Sign up
Here's how it works:
  1. Anybody can ask a question
  2. Anybody can answer
  3. The best answers are voted up and rise to the top

Find the equation of the line passing through a point $B$, with position vector $ \vec b$ relative to an origin $O$, which is perpendicular to and intersects the line $\vec r= a+ \lambda \cdot c$, with $c \neq 0$, given that $B$ is not a point of the line.

Any help with this would be appreciated.


share|cite|improve this question
up vote 0 down vote accepted

The question feels to me like it should be in 3 dimensions, since it says "perpendicular to and intersects" and the "intersects" part would be trivial in 2d (and I think Bill Cook's answer covers the 2d case).

As in that answer, the direction of your given line is the vector $c$ and you need to find a direction vector $d$ for the new line, which should be perpendicular to $c$. The direction vector $d$ also has to lie in the plane determined by the known line and the known point. We can find the normal vector $n$ to that plane by taking the cross-product of the direction vector $c$ of the line and a vector from $B$ to any point on the line. Once we have $n$, $d$ must satisfy two conditions: $$d\cdot c=0$$ so that our new line is perpendicular to the existing line and $$d\cdot n=0$$ so that our new line lies in the same plane as the existing line and the given point. Having two equations is sufficient to solve for a 3d vector up to the length of that vector—that is, any $d$ that satisfies those two equations will be in the same direction as the line we want, and an equation for that line will be $\vec{r}=b+\lambda d$.

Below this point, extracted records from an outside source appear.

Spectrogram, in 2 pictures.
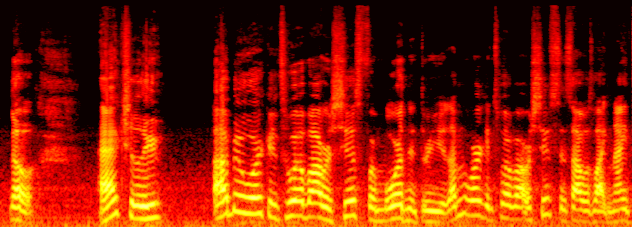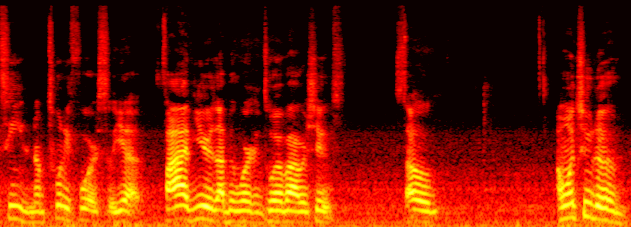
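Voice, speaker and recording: A man's voice: a little high, creaky. A man in his twenties, a truck driver, giving a loose, slangy motivational talk from inside his truck cab. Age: 20s. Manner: loose, conversational, slangy, repeats himself.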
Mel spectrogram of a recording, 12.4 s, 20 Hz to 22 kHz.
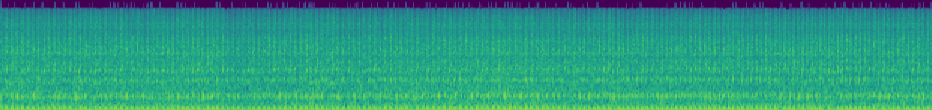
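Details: Allis-Chalmers WD-45 tractor engine idling after carburetor rebuild and reinstall: steady, even low-pitched chug with no misses, knocks or surging; idling smoothly and running right.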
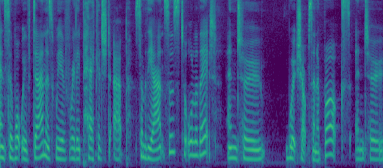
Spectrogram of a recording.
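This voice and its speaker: A woman with a New Zealand accent at a moderate pace, her fairly low pitch in a dry, close sound with no echo. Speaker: cognitive scientist and disaster relief specialist. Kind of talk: podcast interview.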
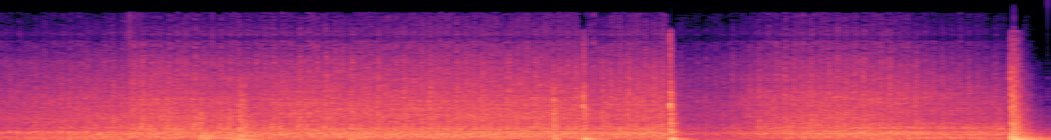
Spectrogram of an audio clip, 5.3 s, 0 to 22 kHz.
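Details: 2011-2020 Toyota Sienna 3.5L V6 2GR-FE idling after alternator replacement and coolant top-off, charging properly; smooth even idle with steady hum and a couple of stray clicks; normal idle.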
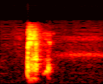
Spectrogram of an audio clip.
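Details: Dog sneezing: one short, explosive sneeze in a quiet room; three big sneezes in total.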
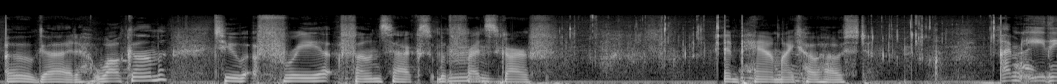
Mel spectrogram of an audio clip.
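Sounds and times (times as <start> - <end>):
speech: 0.1 - 5.6, 7.2 - 8.8, 10.0 - 10.5
chewing fried chicken from KFC: 5.2 - 10.2.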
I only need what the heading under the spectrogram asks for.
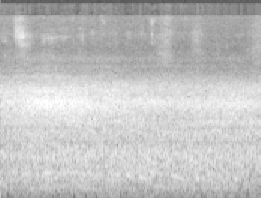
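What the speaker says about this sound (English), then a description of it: "The planes take to the runway and begin to taxi out." Kenya Air Force military planes taxi out toward the runway at an air show, a steady broad engine roar that stays constant throughout.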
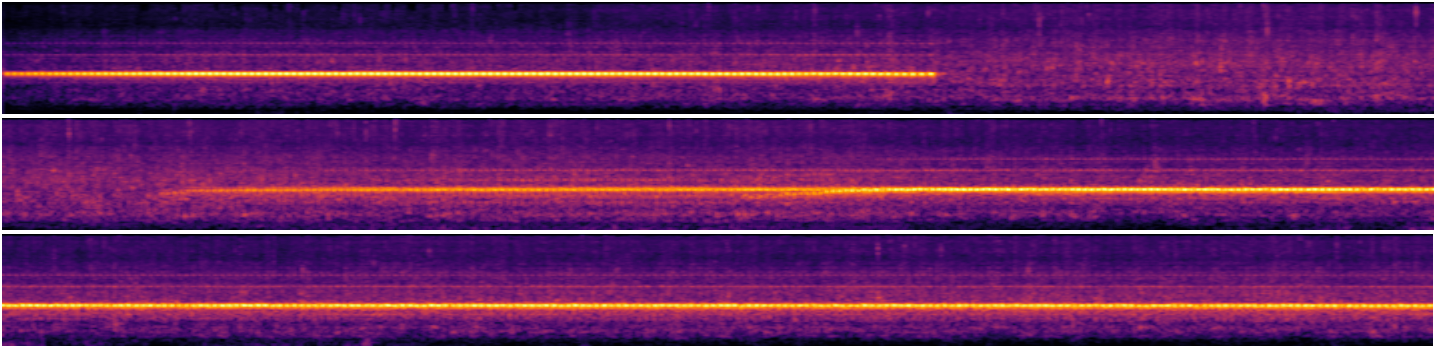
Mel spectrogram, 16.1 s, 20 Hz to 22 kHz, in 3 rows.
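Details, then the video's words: American toads call at night in a suburban Pennsylvania backyard, around 60°F, giving long, steady, high musical trills one after another with brief pauses, while a fire truck sounds and a dog barks. "there's an upcoming scene where the American toads are out calling while there's a fire truck going off and the dog is barking"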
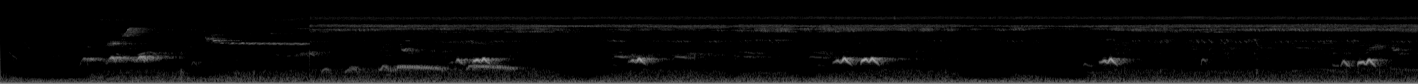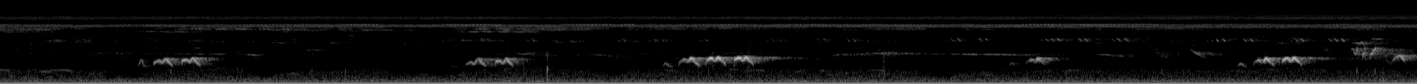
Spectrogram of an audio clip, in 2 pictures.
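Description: A bird calling outdoors, short single notes repeated every couple of seconds, a few louder near the middle and end. A steady high-pitched drone comes in about three seconds in, over constant background noise.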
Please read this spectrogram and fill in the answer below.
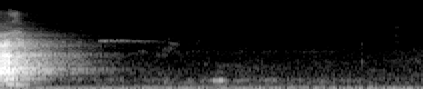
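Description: A woman's last spoken words trailing off in the first moment, then near silence with only a faint low hum.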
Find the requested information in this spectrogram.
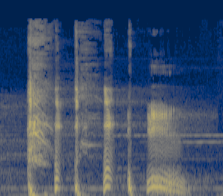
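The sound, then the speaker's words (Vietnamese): An old man coughs violently outside a door: six harsh, rasping coughs in quick, irregular succession, with the last one drawn out and hoarse. “ở ngoài cửa truyền đến âm thanh ho sù sụ, là ho rất kịch liệt”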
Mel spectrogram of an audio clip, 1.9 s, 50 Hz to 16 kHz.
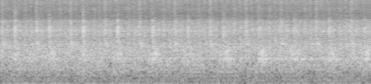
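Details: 2002 Pontiac Grand Am GT 3.4 engine at idle: steady idle with a sharp metallic tap about every quarter second, started days after spark plugs, oil and tune-up; internal knock, cause unknown.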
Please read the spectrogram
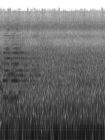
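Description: Low steady rumble of street traffic, with a short faint tone near the start.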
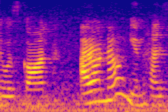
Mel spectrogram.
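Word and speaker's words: Unhei: turned to joey she nodded slowly yes it's pronounced yoon hai and it means grace mr canada yoon high said joe joey said slowly and this time perfectly it made yoon hai smile i'll have it ready for you tomorrow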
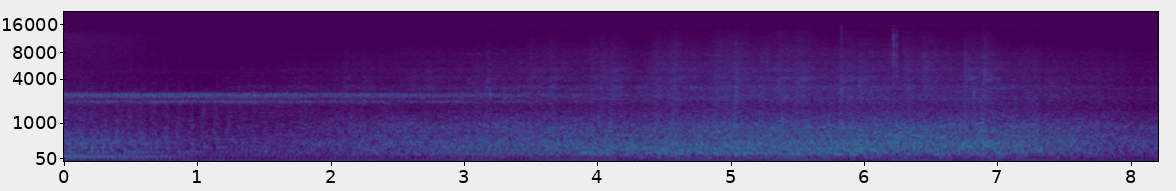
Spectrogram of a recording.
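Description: Passenger train running, heard from inside the carriage: a steady rumble of wheels on the track that swells in the middle and fades near the end.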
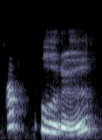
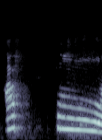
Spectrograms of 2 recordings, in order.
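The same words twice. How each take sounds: First: It is said with Japanese katakana-style pronunciation. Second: It is said with English pronunciation. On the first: The speaker calls it wrong. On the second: The speaker calls it right.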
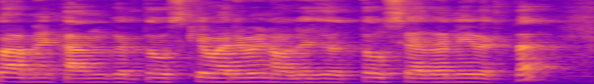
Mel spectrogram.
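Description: A man talks over light background noise. There is audible room echo. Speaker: product reviewer. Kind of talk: casual unboxing talk. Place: home room.

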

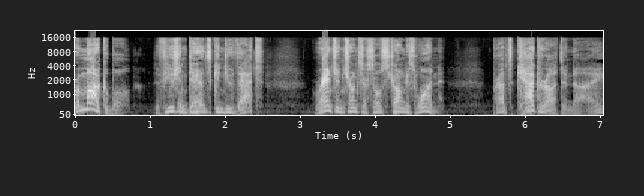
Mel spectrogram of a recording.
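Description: Using a put-on character voice, a man sounds raspy and fairly high-pitched, leaving long, frequent pauses. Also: moderate pace. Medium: dub. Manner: boastful, commanding.

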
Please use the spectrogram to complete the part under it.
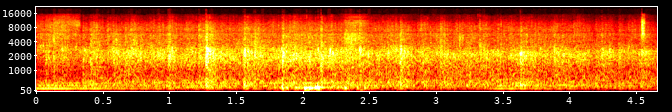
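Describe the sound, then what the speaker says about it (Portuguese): Faint, steady applause from a church congregation during a Portuguese-language sermon, a soft continuous patter of clapping heard from a distance for several seconds. "se você crê nisso, aplauda ao Senhor Jesus"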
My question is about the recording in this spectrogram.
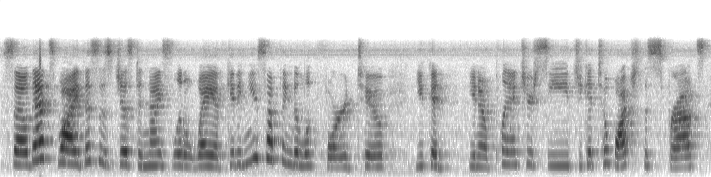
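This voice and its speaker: In a rough recording, a woman with a high, slightly mellow voice chats casually at normal speed for her gardening vlog. She's congested and clears her throat, rambling with many fillers and false starts.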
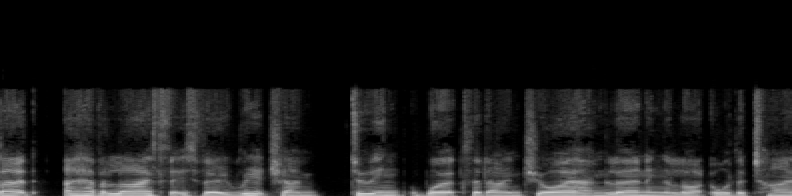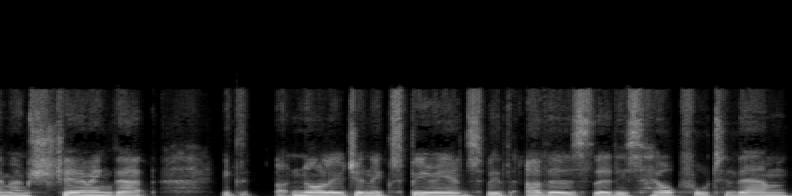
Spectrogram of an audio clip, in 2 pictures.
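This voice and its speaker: A woman speaks at a fairly slow pace in a monotone, flat intonation. The background is quiet. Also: fairly low pitch for a woman. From England. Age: 60s. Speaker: death care worker and celebrant. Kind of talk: interview conversation.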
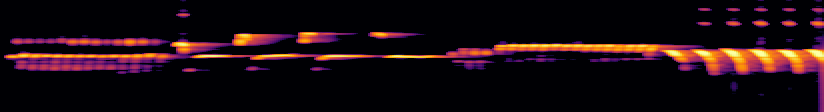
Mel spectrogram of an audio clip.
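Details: Canary performing a training song for young canaries: a fast chattering series, rising whistled slurs repeated every few tenths of a second, a steady trill, then loud repeated downward sweeps.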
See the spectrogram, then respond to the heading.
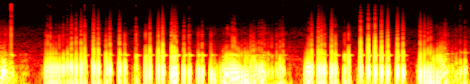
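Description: A small, clear, empty glass jar with a pink label is held sideways while short fingernails and fingertips tap and scratch its glass body. Rapid runs of dull, low taps come in bursts, with brief scraping stretches in between. Each tap dies away almost instantly, and a faint steady tone sits under the clicks.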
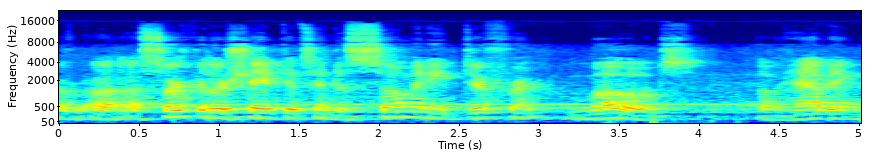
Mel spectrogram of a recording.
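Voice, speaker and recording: Guy doing a technical explainer, deliberate and teacherly, echoey room with a faint hum behind. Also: medium pitch. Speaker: presenter explaining loudspeaker technology. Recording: roomy, distant mic, faint hum.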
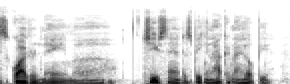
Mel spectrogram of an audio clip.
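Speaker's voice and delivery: deep, sultry telephone voice. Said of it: "the sultry voice that I used to use in the Navy".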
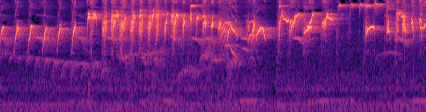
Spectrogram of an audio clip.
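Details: Crowded chatter of mixed small birds used for bird trapping, with fast high chirps, rising whistled slurs, a descending trill and long thin tones layered together.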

share|cite|improve this answer
So how can this be solved? – Euden Feb 13 '12 at 16:14
@Euden: If you let $d=\langle d_x,d_y,d_z\rangle$, the two dot-product equations become two equations in three unknowns, which you can reduce to a parameterized solution by various methods, including Gaussian elimination (equivalently, row-reduction on the adjoined coefficient matrix). – Isaac Feb 13 '12 at 22:48

The direction of your given line is the vector $c$, say $c=(c_1,c_2)$. You need to find a direction vector perpendicular to $c$, lets call such a vector $d=(d_1,d_2)$. There are a number of ways to find such a vector.

  • $d {\;\bf\cdot\;} c=0$ (their dot product must be zero so they're perpendicular). Thus you need to solve $c_1d_1+c_2d_2=0$. One solution is $d_1=c_2$ and $d_2=-c_1$. Thus $d=(c_2,-c_1)$ is the desired direction vector.

  • You could compute something like a 2-dimensional "cross-product" $$\begin{vmatrix} {\bf i} & {\bf j} \\ c_1 & c_2 \end{vmatrix} = c_2{\bf i}-c_1{\bf j} = (c_2,-c_1)=d$$

Then the line you're looking for is $\vec{r}(\lambda) = b+\lambda d = b+\lambda(c_2,-c_1)$.

share|cite|improve this answer

Your Answer


By posting your answer, you agree to the privacy policy and terms of service.

Not the answer you're looking for? Browse other questions tagged or ask your own question.